To become different from what we are, we must have some awareness of what we are. – Bruce Lee
About 2005 at the rib cook-off in Sparks, NV.
By March 2009, I weight 250 pounds and my hypertension and gout were nonexistent. Imagine spending a decade with a 150 pound backpack on, trying to navigate the challenges of your life? Getting the weight off increased my energy level and self-confidence.
I look at pictures of me from March 2007 and it is hard to believe I was once that big. At nearly 400 pounds, I suffered from hypertension, gout, depression and joint pain. I’m shocked that I never had a heart attack. A year earlier, I went blind in one eye and went to a doctor. He said my blood pressure was 200/140 – a stroke waiting to happen. And in case that wasn’t enough, I had been dealing with systemic lupus erythematosis for my entire adult life.
And I was not happy. The jolly fat man? Screw that! I was angry, alienated and had no sense of self worth. My emotional state was built upon many negative relationships and beliefs burdening me.
My wife left me March 2007 and, while the end of my marriage inflicted much emotional pain on me, the incident led to massive changes in my life emotionally, spiritually, and physically.

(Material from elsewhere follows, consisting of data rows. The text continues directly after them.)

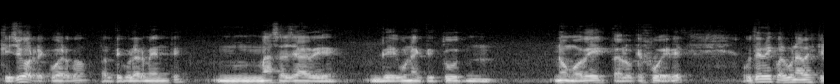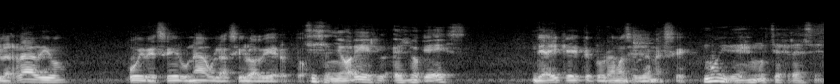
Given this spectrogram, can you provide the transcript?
que yo recuerdo particularmente más allá de, una actitud no modesta, lo que fuere, usted dijo alguna vez que la radio puede ser un aula a abierto. Sí, señor, es, lo que es. De ahí que este programa se llame así. Muy bien, muchas gracias.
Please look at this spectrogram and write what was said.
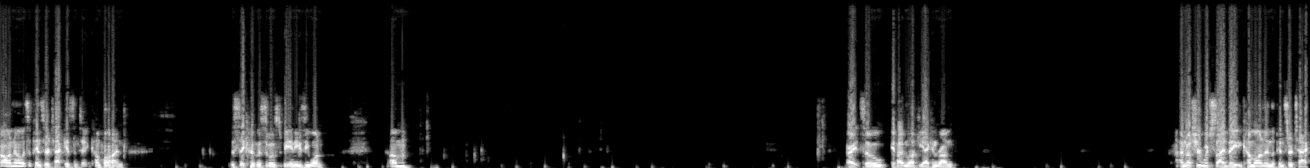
Oh no, it's a pincer attack, isn't it? Come on. The second was supposed to be an easy one. Um. Alright, so if I'm lucky, I can run. I'm not sure which side they come on in the pincer attack.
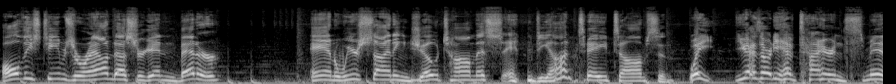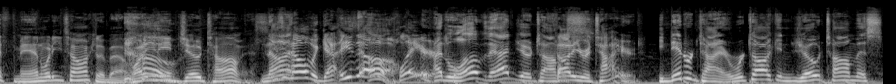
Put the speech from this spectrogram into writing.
All these teams around us are getting better, and we're signing Joe Thomas and Deonte Thompson." Wait, you guys already have Tyron Smith, man. What are you talking about? Why do No. you need Joe Thomas? He's Not- a hell of a guy. He's a hell of a oh. player. I'd love that, Joe Thomas. thought he retired. He did retire. We're talking Joe Thomas,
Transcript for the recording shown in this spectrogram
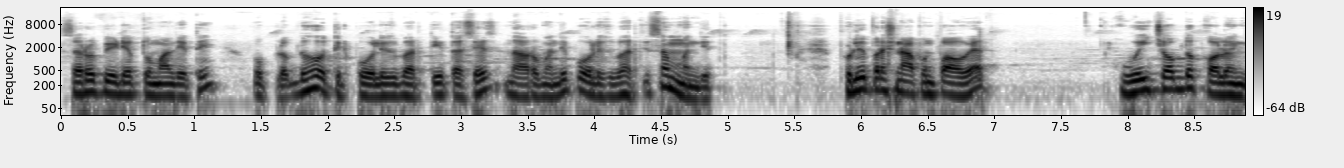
सर्व पी डी एफ तुम्हाला तिथे उपलब्ध होतील. पोलीस भरती तसेच दारूबंदी पोलीस भरती संबंधित. पुढील प्रश्न आपण पाहूयात. Which of the following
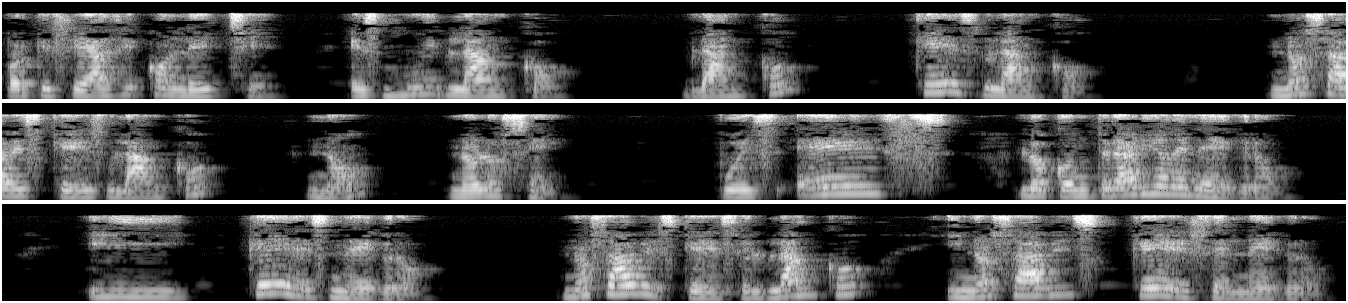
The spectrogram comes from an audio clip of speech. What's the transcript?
porque se hace con leche, es muy blanco. ¿Blanco? ¿Qué es blanco? ¿No sabes qué es blanco? No, no lo sé. Pues es lo contrario de negro. ¿Y qué es negro? No sabes qué es el blanco y no sabes qué es el negro.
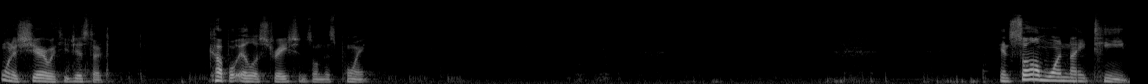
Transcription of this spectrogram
I want to share with you just a couple illustrations on this point. In Psalm 119,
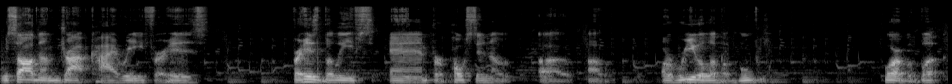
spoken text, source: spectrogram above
we saw them drop Kyrie for his for his beliefs and for posting a a, a, a reel of a movie or of a book.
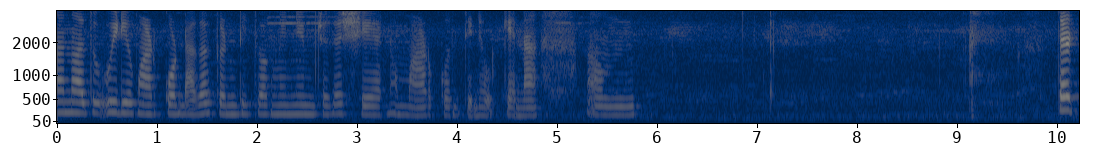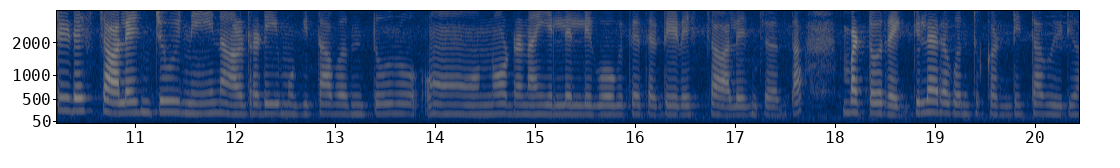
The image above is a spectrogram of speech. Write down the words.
ನಾನು ಅದು ವಿಡಿಯೋ ಮಾಡಿಕೊಂಡಾಗ ಖಂಡಿತವಾಗ್ಲೂ ನಿಮ್ಮ ಜೊತೆ ಶೇರ್ನ ಮಾಡ್ಕೊತೀನಿ ಓಕೆನಾ ತರ್ಟಿ ಡೇಸ್ ಚಾಲೆಂಜು ಇನ್ನೇನು ಆಲ್ರೆಡಿ ಮುಗಿತಾ ಬಂತು. ನೋಡೋಣ ಎಲ್ಲೆಲ್ಲಿಗೆ ಹೋಗುತ್ತೆ ತರ್ಟಿ ಡೇಸ್ ಚಾಲೆಂಜ್ ಅಂತ. ಬಟ್ ರೆಗ್ಯುಲರಾಗಂತೂ ಖಂಡಿತ ವೀಡಿಯೋ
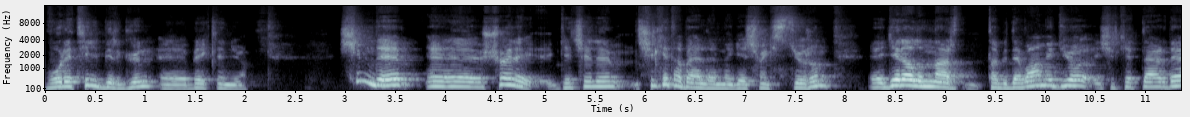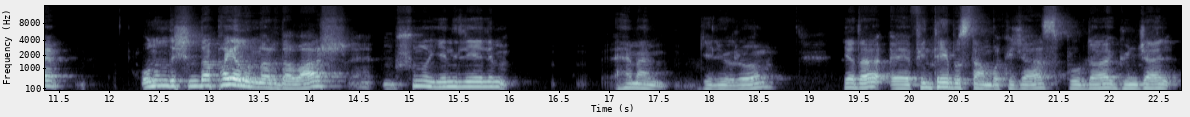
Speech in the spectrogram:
volatil bir gün e, bekleniyor. Şimdi e, şöyle geçelim. Şirket haberlerine geçmek istiyorum. E, geri alımlar tabii devam ediyor şirketlerde. Onun dışında pay alımları da var. Şunu yenileyelim. Hemen geliyorum. Ya da e, FinTables'tan bakacağız. Burada güncel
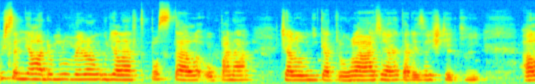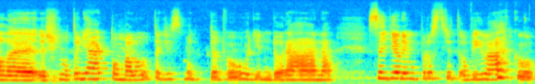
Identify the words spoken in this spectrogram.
Už jsem měla domluvenou udělat postel u pana čalovníka truhláře tady ze Štětí, ale šlo to nějak pomalu, takže jsme do dvou hodin do rána seděli uprostřed obýváku,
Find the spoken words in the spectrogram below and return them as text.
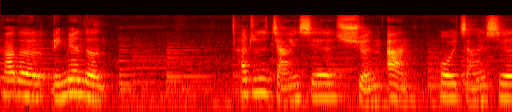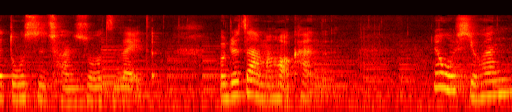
它的里面的它就是讲一些悬案，或者讲一些都市传说之类的，我觉得这还蛮好看的，因为我喜欢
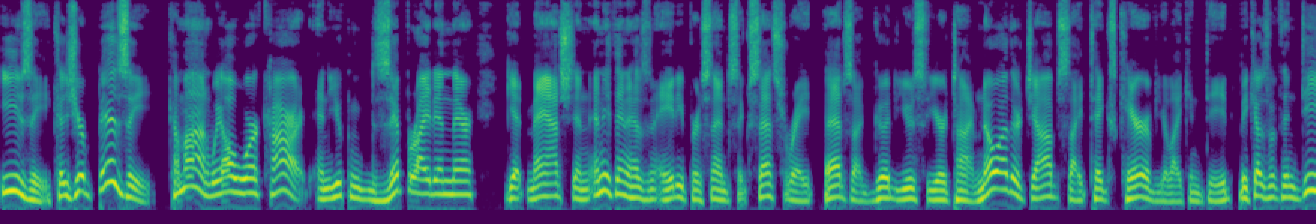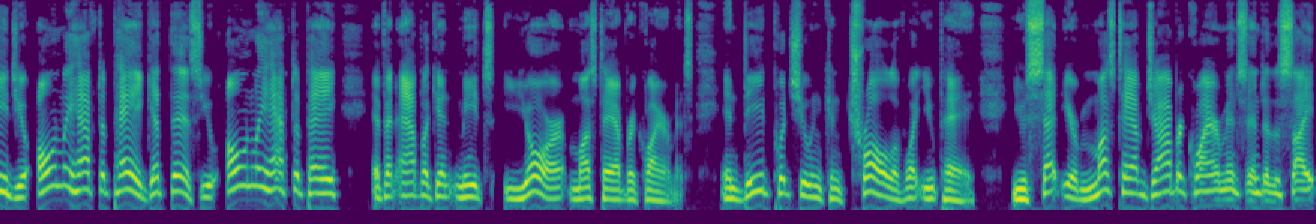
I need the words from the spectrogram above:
easy because you're busy. Come on, we all work hard and you can zip right in there, get matched, and anything that has an 80% success rate, that's a good use of your time. No other job site takes care of you like Indeed because with Indeed, you only have to pay, get this, you only have to pay if an applicant meets your must have requirements. Indeed puts you in control of what you pay. You set your must have job requirements into the site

This blog is about the physical part. But I can’t address the one without the other two.
By March 2009, I was 250 pounds. My blood pressure dropped to near-normal numbers. I no longer had gout attacks and, while I still suffer from depression, it was not like it was before. The changes I have made are huge, including going to college to earn a degree.
This blog is about that journey, the advice I picked up on the way and what I plan for the future.
Paul in 2013
I started college spring 2009. I graduate this spring. The trip has been wonderful, full of challenges. But, at 44, college life has led to a bit of a weight-gain rebound. As of today, I weight 286. So I want to get back to 250 – by April — and then work my way down to 225. Anything below that weight and I look like skin and bones.
While I work out, I have not been regular about it. Sometimes class coursework weighs me down. Other times, I just “don’t feel like it.” If you have tried to lose weight, you might know how that feels. A day off leads to a week off and then a month passes.
I begin the Cup Corps at the University of Nevada’s Lombardi Fitness Center on April 1. My goal is to drop to 250 before I start the class.
So I decided to join a class at the University of Nevada that prepares a person for Crossfit classes. I thought about joining the January class, but I am not in shape for that. However, I believe I can get in shape for the April program.
So my training started last night. One part of this blog will be posts of my workouts and diet. I intend to be brutally honest. I know, it sounds very narcissistic, but that is not why I am doing it. My first reason is that I need to be accountable to someone – or at least know someone is aware of what I am doing. I need some motivation to keep to my goals. The other reason is that many people have asked how I lost weight. I hope to discuss that in this blog and I hope my new workout routine and goals motivate and inspire others to set some fitness goals and work toward them.
I also plan to have reviews of fitness DVDs, books, motivational quotes and some of my thoughts about how the public unfairly judges overweight people.
Please join me on this journey. And share your goals in the comments section. You are not alone!
You must have dreams and goals if you are ever going to achieve anything in this world. – Lou Holtz
I am not a health expert. This blog shares information that I have found useful, but is not intended to replace professional medical advice. Speak to your doctor before starting any diet or exercise program. While I talk about supplements and diet, I believe strongly that modern medicine saved my life more than once. So do not take any of my experiences or comments as a substitute for professional health care.
Copyright 2013 Paul George
This is me in 2000 with my son. At 400 pounds, I was deeply concerned about how my health affected my children. However, I had no support to lose weight and did not have the motivation to get started.
2006. Living in Reno, my life seemed to be smoothing out. But in just a few months, I would suddenly be alone, homeless and alienated from my children. This is when my journey began.